Try it |
The copy must match the data below line for line and contain no images.
*** Opening of Records for the task ***
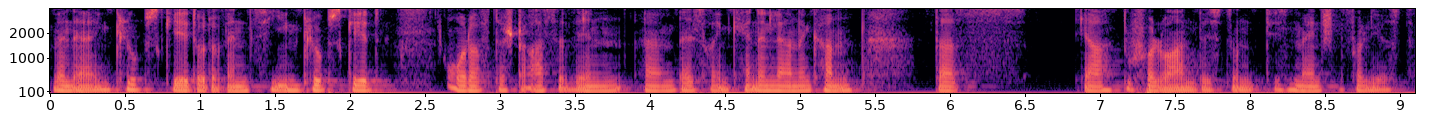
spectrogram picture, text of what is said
wenn er in Clubs geht oder wenn sie in Clubs geht oder auf der Straße wen ähm, besseren kennenlernen kann, dass ja, du verloren bist und diesen Menschen verlierst.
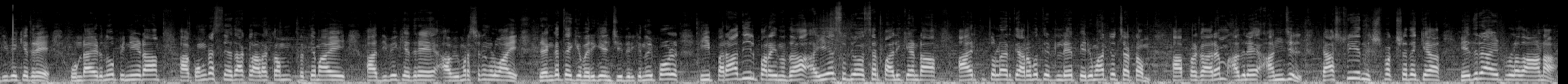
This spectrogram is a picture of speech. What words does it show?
ദിവ്യക്കെതിരെ ഉണ്ടായിരുന്നു. പിന്നീട് കോൺഗ്രസ് നേതാക്കളടക്കം കൃത്യമായി ദിവ്യക്കെതിരെ വിമർശനങ്ങളുമായി രംഗത്തേക്ക് വരികയും ചെയ്തിരിക്കുന്നു. ഇപ്പോൾ ഈ പരാതിയിൽ പറയുന്നത് ഐ എസ് ഉദ്യോഗസ്ഥർ പാലിക്കേണ്ട ആയിരത്തി തൊള്ളായിരത്തി അറുപത്തെട്ടിലെ പെരുമാറ്റച്ചട്ടം പ്രകാരം അതിലെ അഞ്ചിൽ രാഷ്ട്രീയ നിഷ്പക്ഷതയ്ക്ക് എതിരായിട്ടുള്ളതാണ്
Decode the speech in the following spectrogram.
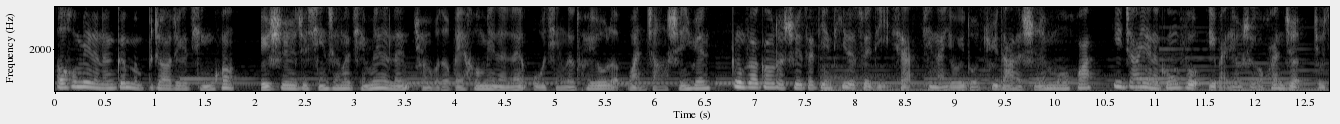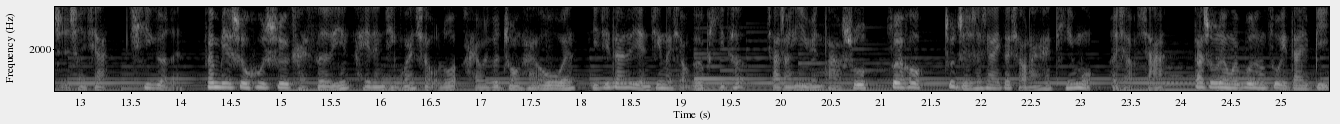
而后面的人根本不知道这个情况。于是就形成了前面的人全部都被后面的人无情地推入了万丈深渊。更糟糕的是，在电梯的最底下竟然有一朵巨大的食人魔花。一眨眼的功夫，一百六十个患者就只剩下七个人，分别是护士凯瑟琳、黑人警官小罗，还有一个壮汉欧文，以及戴着眼镜的小哥皮特，加上议员大叔，最后就只剩下一个小男孩提姆和小霞。大叔认为不能坐以待毙，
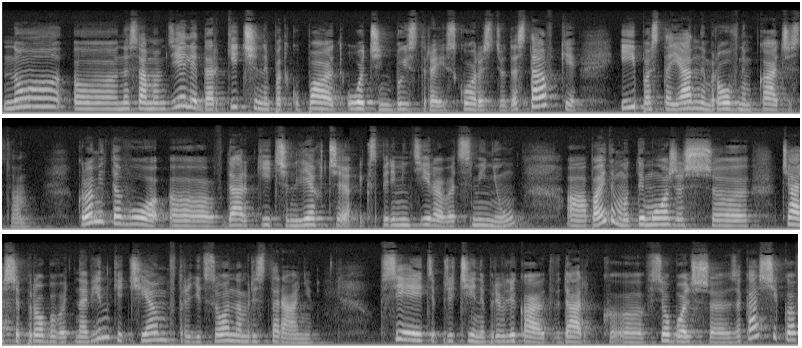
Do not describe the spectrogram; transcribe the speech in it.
Но э, на самом деле даркитчены подкупают очень быстрой скоростью доставки и постоянным ровным качеством. Кроме того, э, в Dark Kitchen легче экспериментировать с меню, э, поэтому ты можешь э, чаще пробовать новинки, чем в традиционном ресторане. Все эти причины привлекают в Dark э, все больше заказчиков,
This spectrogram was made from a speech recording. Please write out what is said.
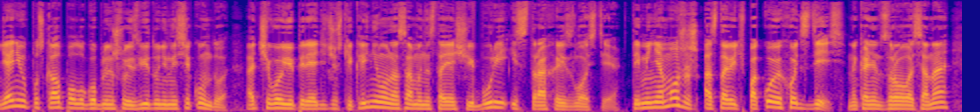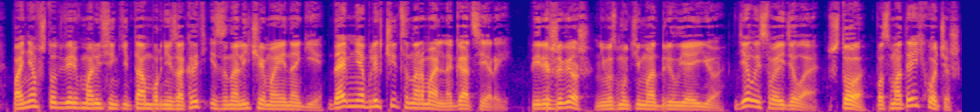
Я не выпускал полугоблиншу из виду ни на секунду, отчего ее периодически клинило на самые настоящие бури из страха и злости. «Ты меня можешь оставить в покое хоть здесь?» Наконец взорвалась она, поняв, что дверь в малюсенький тамбур не закрыть из-за наличия моей ноги. «Дай мне облегчиться нормально, гад серый». «Переживешь», — невозмутимо отбрил я ее. «Делай свои дела». «Что, посмотреть хочешь?»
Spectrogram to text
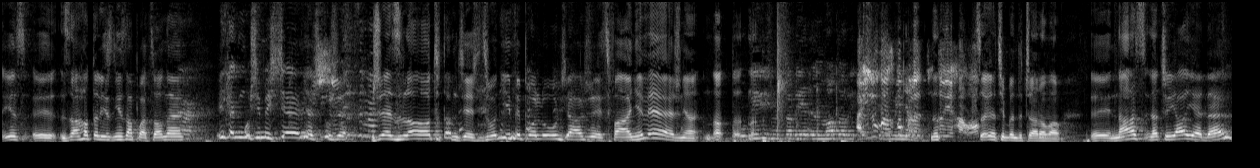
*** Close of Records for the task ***
Task result |
spectrogram picture, text of what is said
wenn er in Clubs geht oder wenn sie in Clubs geht oder auf der Straße wen ähm, besseren kennenlernen kann, dass ja, du verloren bist und diesen Menschen verlierst.
This spectrogram is a picture of speech. What words does it show?
ദിവ്യക്കെതിരെ ഉണ്ടായിരുന്നു. പിന്നീട് കോൺഗ്രസ് നേതാക്കളടക്കം കൃത്യമായി ദിവ്യക്കെതിരെ വിമർശനങ്ങളുമായി രംഗത്തേക്ക് വരികയും ചെയ്തിരിക്കുന്നു. ഇപ്പോൾ ഈ പരാതിയിൽ പറയുന്നത് ഐ എസ് ഉദ്യോഗസ്ഥർ പാലിക്കേണ്ട ആയിരത്തി തൊള്ളായിരത്തി അറുപത്തെട്ടിലെ പെരുമാറ്റച്ചട്ടം പ്രകാരം അതിലെ അഞ്ചിൽ രാഷ്ട്രീയ നിഷ്പക്ഷതയ്ക്ക് എതിരായിട്ടുള്ളതാണ്
Decode the speech in the following spectrogram.
而后面的人根本不知道这个情况。于是就形成了前面的人全部都被后面的人无情地推入了万丈深渊。更糟糕的是，在电梯的最底下竟然有一朵巨大的食人魔花。一眨眼的功夫，一百六十个患者就只剩下七个人，分别是护士凯瑟琳、黑人警官小罗，还有一个壮汉欧文，以及戴着眼镜的小哥皮特，加上议员大叔，最后就只剩下一个小男孩提姆和小霞。大叔认为不能坐以待毙，
Do not describe the spectrogram; transcribe the speech in it.
Но э, на самом деле даркитчены подкупают очень быстрой скоростью доставки и постоянным ровным качеством. Кроме того, э, в Dark Kitchen легче экспериментировать с меню, э, поэтому ты можешь э, чаще пробовать новинки, чем в традиционном ресторане. Все эти причины привлекают в Dark э, все больше заказчиков,
This spectrogram was made from a speech recording. Please write out what is said.
Я не выпускал полугоблиншу из виду ни на секунду, отчего ее периодически клинило на самые настоящие бури из страха и злости. «Ты меня можешь оставить в покое хоть здесь?» Наконец взорвалась она, поняв, что дверь в малюсенький тамбур не закрыть из-за наличия моей ноги. «Дай мне облегчиться нормально, гад серый». «Переживешь», — невозмутимо отбрил я ее. «Делай свои дела». «Что, посмотреть хочешь?»
Spectrogram to text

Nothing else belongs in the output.